* **What this task involves**:
The reply must repeat the listing below exactly and carry none of its pictures.

##### Input material #####

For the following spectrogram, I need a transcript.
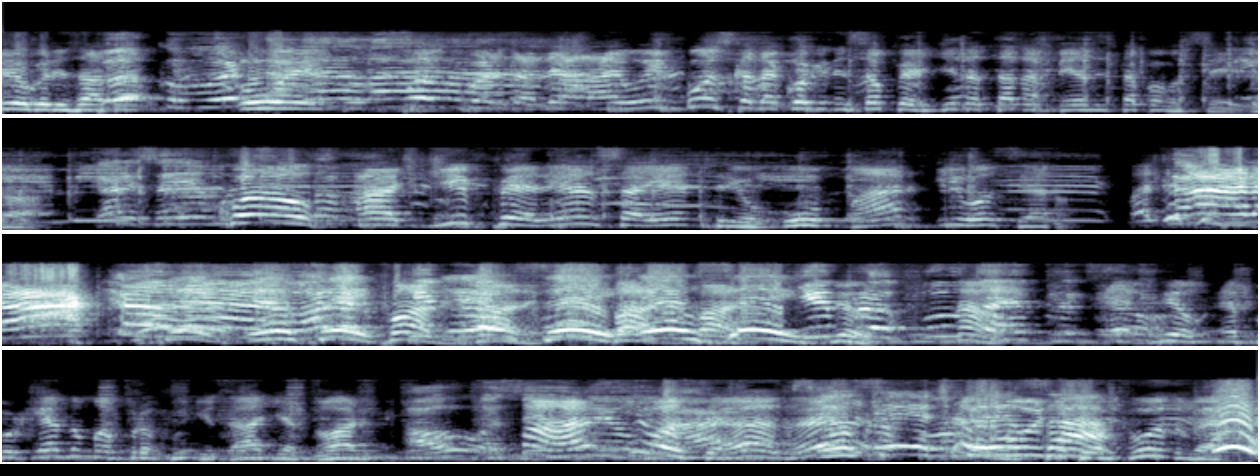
Viu, gurizada? Banco O Em- mortadela. Banco Mortadela, o Em Busca da Cognição Perdida tá na mesa e tá pra vocês, ó. Cara, isso aí é muito Qual a diferença entre o mar e o oceano? Mas esse- Caraca, velho! Eu Olha sei, que Fale, eu fale, sei, fale, eu fale. sei. Que Viu? profunda Não, reflexão. É, viu? É porque é de uma profundidade enorme. Ó, o oceano Mar e e o o mar. oceano. É, Eu sei a é diferença. muito profundo, velho. Uh!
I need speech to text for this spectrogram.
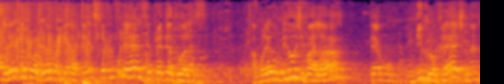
além do programa que ela tem sobre mulheres empreendedoras. A mulher humilde vai lá, pega um microcrédito, né?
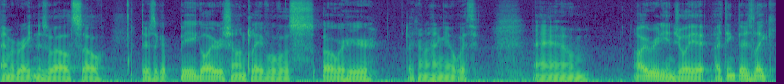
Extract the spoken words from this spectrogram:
emigrating as well. So there's like a big Irish enclave of us over here that I kind of hang out with. Um, I really enjoy it. I think there's like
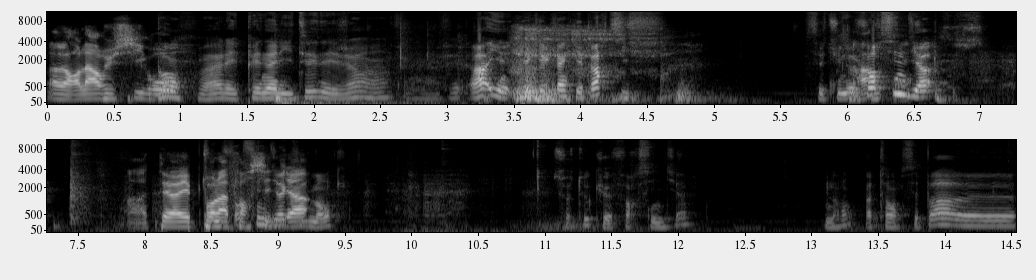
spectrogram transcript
Alors la Russie gros. Bon, bah, les pénalités déjà. hein. Ah, il y a, quelqu'un qui est parti. C'est une Ah, Force India. Ah, terrible pour Une la Force India. qui manque. Surtout que Force India. Non, attends, c'est pas. Euh...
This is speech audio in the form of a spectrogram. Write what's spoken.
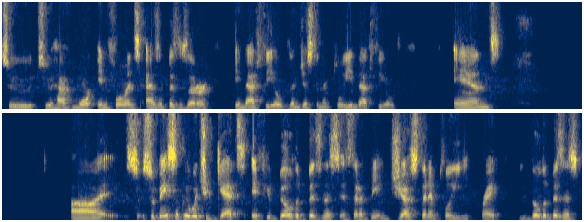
to to have more influence as a business owner in that field than just an employee in that field. And uh, so, so basically, what you get if you build a business instead of being just an employee, right? You build a business.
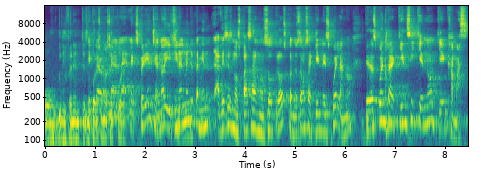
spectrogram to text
o diferentes. por eso no se la, la, experiencia, ¿no? Y finalmente también a veces nos pasa a nosotros cuando estamos aquí en la escuela, ¿no? Te das cuenta quién sí, quién no, quién jamás.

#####

* **Written solution**:
For the following spectrogram, I need a transcript.
Viu, gurizada? Banco O Em- mortadela. Banco Mortadela, o Em Busca da Cognição Perdida tá na mesa e tá pra vocês, ó. Cara, isso aí é muito Qual a diferença entre o mar e o oceano? Mas esse- Caraca, velho! Eu Olha sei, que Fale, eu fale, sei, fale, eu fale. sei. Que Viu? profunda Não, reflexão. É, viu? É porque é de uma profundidade enorme. Ó, o oceano Mar e e o o mar. oceano. É, Eu sei a é diferença. muito profundo, velho. Uh!
I need speech to text for this spectrogram.
além do programa que ela tem sobre mulheres empreendedoras. A mulher humilde vai lá, pega um microcrédito, né?
Extract the spoken words from this spectrogram:
emigrating as well. So there's like a big Irish enclave of us over here that I kind of hang out with. Um, I really enjoy it. I think there's like
spectrogram transcript
Alors la Russie gros. Bon, bah, les pénalités déjà. hein. Ah, il y a, quelqu'un qui est parti. C'est une Ah, Force India. Ah, terrible pour Une la Force India. qui manque. Surtout que Force India. Non, attends, c'est pas. Euh...
This is speech audio in the form of a spectrogram. Write what's spoken.
to to have more influence as a business owner in that field than just an employee in that field. And uh, so, so basically, what you get if you build a business instead of being just an employee, right? You build a business.
spectrogram to text
o diferentes. por eso no se la, la, experiencia, ¿no? Y finalmente también a veces nos pasa a nosotros cuando estamos aquí en la escuela, ¿no? Te das cuenta quién sí, quién no, quién jamás.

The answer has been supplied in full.